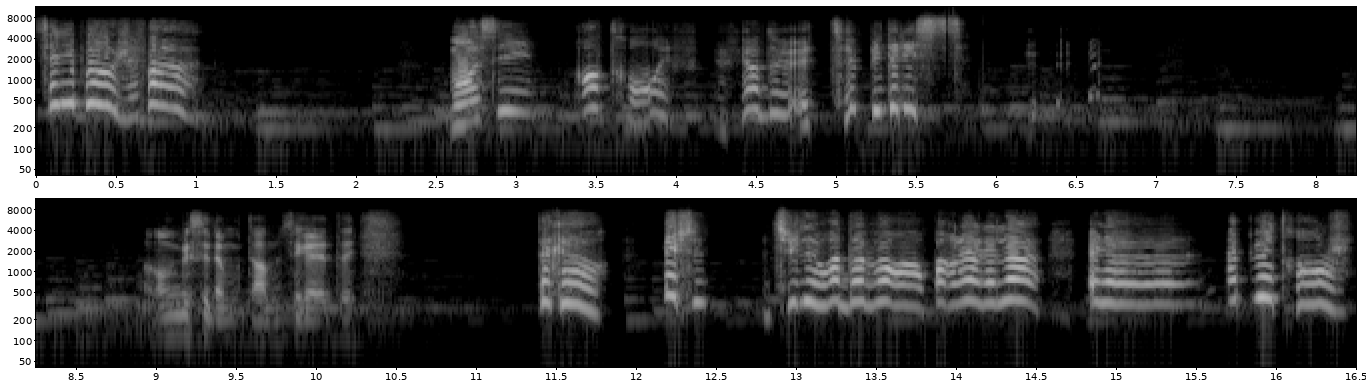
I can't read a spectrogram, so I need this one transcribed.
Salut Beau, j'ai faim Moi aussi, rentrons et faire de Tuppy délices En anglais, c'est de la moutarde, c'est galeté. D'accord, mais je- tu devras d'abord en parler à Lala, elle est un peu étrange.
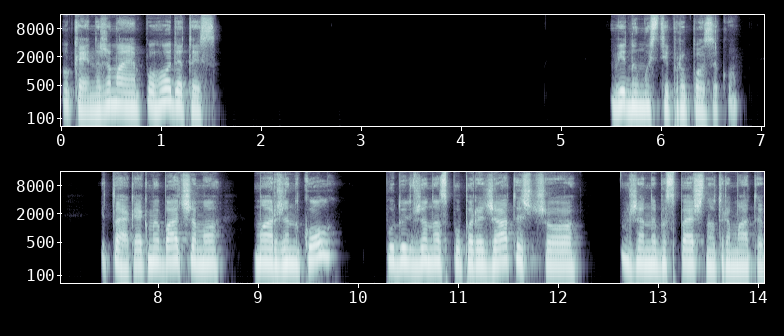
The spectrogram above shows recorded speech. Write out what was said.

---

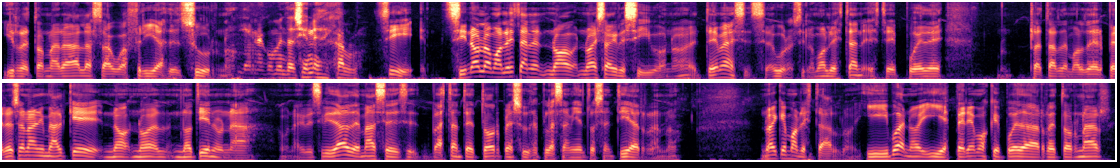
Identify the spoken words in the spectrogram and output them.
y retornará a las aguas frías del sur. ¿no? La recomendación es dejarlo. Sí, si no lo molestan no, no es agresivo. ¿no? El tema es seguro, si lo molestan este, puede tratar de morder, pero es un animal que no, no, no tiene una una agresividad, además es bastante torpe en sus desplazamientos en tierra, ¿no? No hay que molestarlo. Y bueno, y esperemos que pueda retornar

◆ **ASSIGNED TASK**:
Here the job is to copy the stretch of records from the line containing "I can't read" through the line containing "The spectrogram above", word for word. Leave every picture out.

◆ **ANSWER BOX**:
I can't read a spectrogram, so I need this one transcribed.
Salut Beau, j'ai faim Moi aussi, rentrons et faire de Tuppy délices En anglais, c'est de la moutarde, c'est galeté. D'accord, mais je- tu devras d'abord en parler à Lala, elle est un peu étrange.
The spectrogram above shows recorded speech. Write out what was said.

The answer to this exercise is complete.